Don’t hide the progress you are making from anyone in your organisation. Tell investors what is going on, good or bad. Let your team know that you’re doing well or are falling behind your set targets for launch, expansion or progress. Be honest. Restricting the flow of information only damages your mental state and the trust between you and your team.

When you enter an expansion phase, you must keep your team in the know as often as possible. Emails don’t suffice when things are moving as quickly as you hope. A quick update, in person or by phone, can do wonders for productivity.

3Expand with the right people

business-expansion

If your team isn’t aligned with your visions, the expansion will struggle. If you follow the last suggestion of allowing information to flow freely, your team should be able to do their jobs as best as they can.

Expansion periods mean lots of distractions by default. You have to consider new models and problems while maintaining and fire-fighting old ones. This can tear a founder into pieces and leave your team despondent and even isolated from you and your vision.

Make sure your vision is clearly laid out and that your team understands that vision and is on board with it.

Related: 3 Insanely Easy Ways To Double Your Sales

4Get rid of your ego

Expansion must be about business objectives, not personal triumphs. If you are growing your business for bragging rights then you’re probably not focused on the right goals to make the expansion last.

Ego is the wrong reason to go for that risky bet. Carefully calculated figures, projections and strategic plans are the way to go.

Yes, gut feeling is important but it needs to be partnered up with rationality, sensibility and a good set of financial projections from a third party — preferably a financial director who counter-balances your optimistic outlook on projections.

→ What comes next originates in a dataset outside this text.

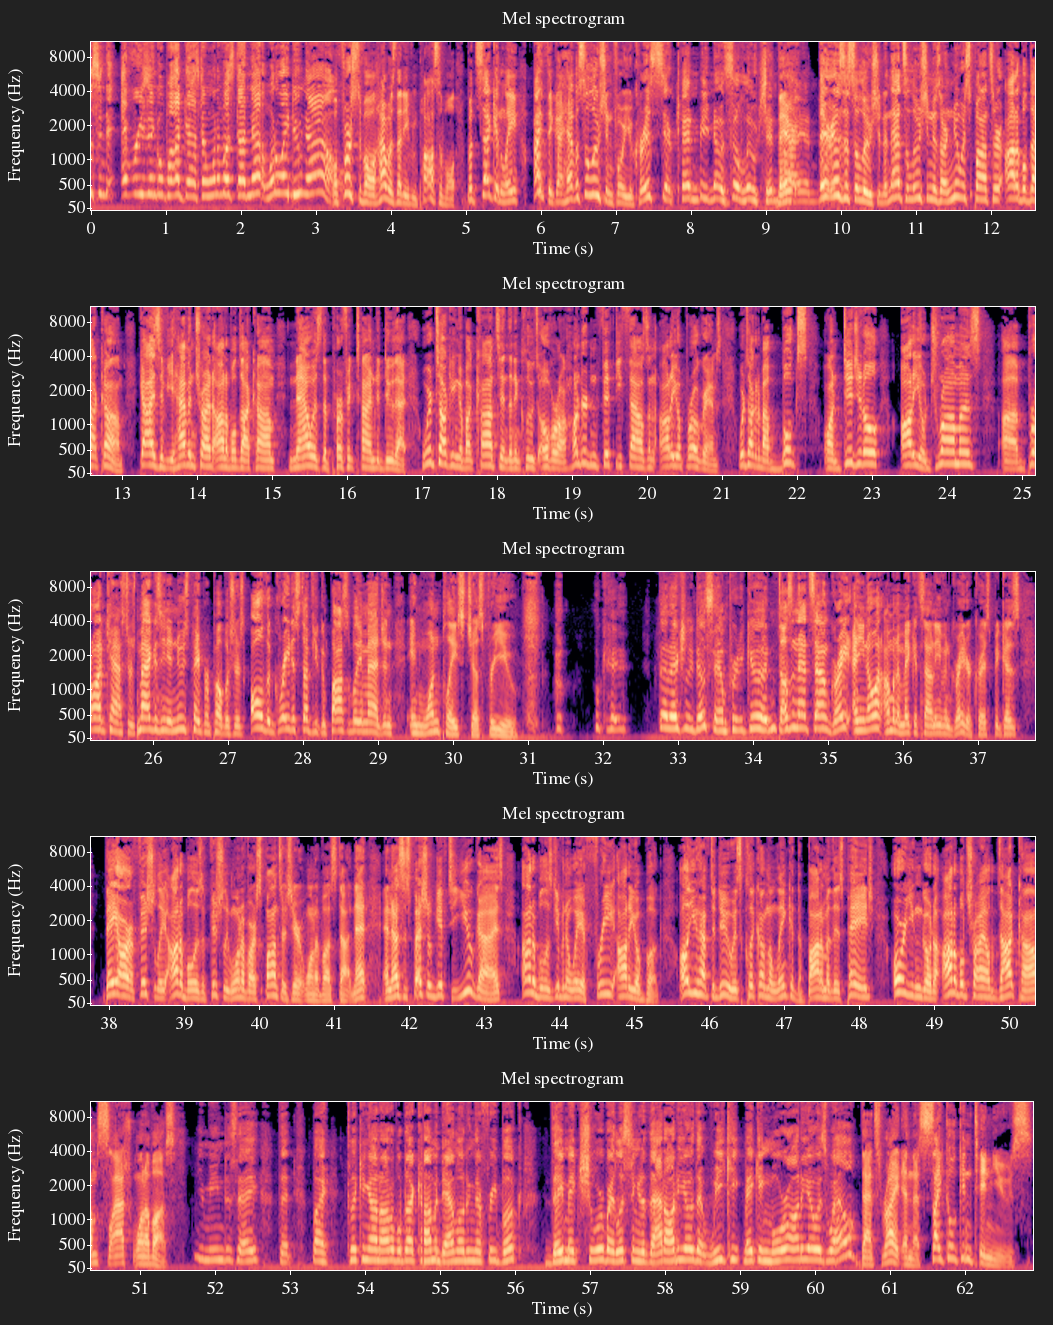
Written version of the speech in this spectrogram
listen to every single podcast on oneofus.net. What do I do now? Well, first of all, how is that even possible? But secondly, I think I have a solution for you, Chris. there can be no solution, There, Brian. there is a solution, and that solution is our newest sponsor, Audible.com. Guys, if you haven't tried Audible.com, now is the perfect time to do that. We're talking about content that includes over 150,000 audio programs. We're talking about books on digital, audio dramas, uh, broadcasters, magazine and newspaper publishers, all the greatest stuff you can possibly imagine in one place just for you. Okay, that actually does sound pretty good. Doesn't that sound great? And you know what? I'm going to make it sound even greater, Chris, because they are officially, Audible is officially one of our sponsors here at oneofus.net. And as a special gift to you guys, Audible is giving away a free audiobook. All you have to do is click on the link at the bottom of this page, or you can go to audibletrial.com slash one of us. You mean to say that by clicking on audible.com and downloading their free book, they make sure by listening to that audio that we keep making more audio as well? That's right, and the cycle continues.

Trust in my ability to overcome difficulties is usually a good trait but in a rapid expansion, blind ego-driven positivity can lead to bad decisions that put your business at risk.

If you find yourself unsure of the next decision, listen to the advice of your inner circle. If they are asking you probing, carefully structured questions, it’s probably a good idea to consider them carefully when providing your answer. Remember: Experiment, but make sure that none are big enough to break you on their own.

Nicholas Haralambous
Founder of the luxury sock company, Nicharry.com , CEO and co-founder of Motribe before the company was successfully acquired by Mxit in August 2012. Listen to Nic’s new podcast, The Honest Entrepreneurs Club, by going to anchor.fm/nicharry or download it on iTunes or Google Play.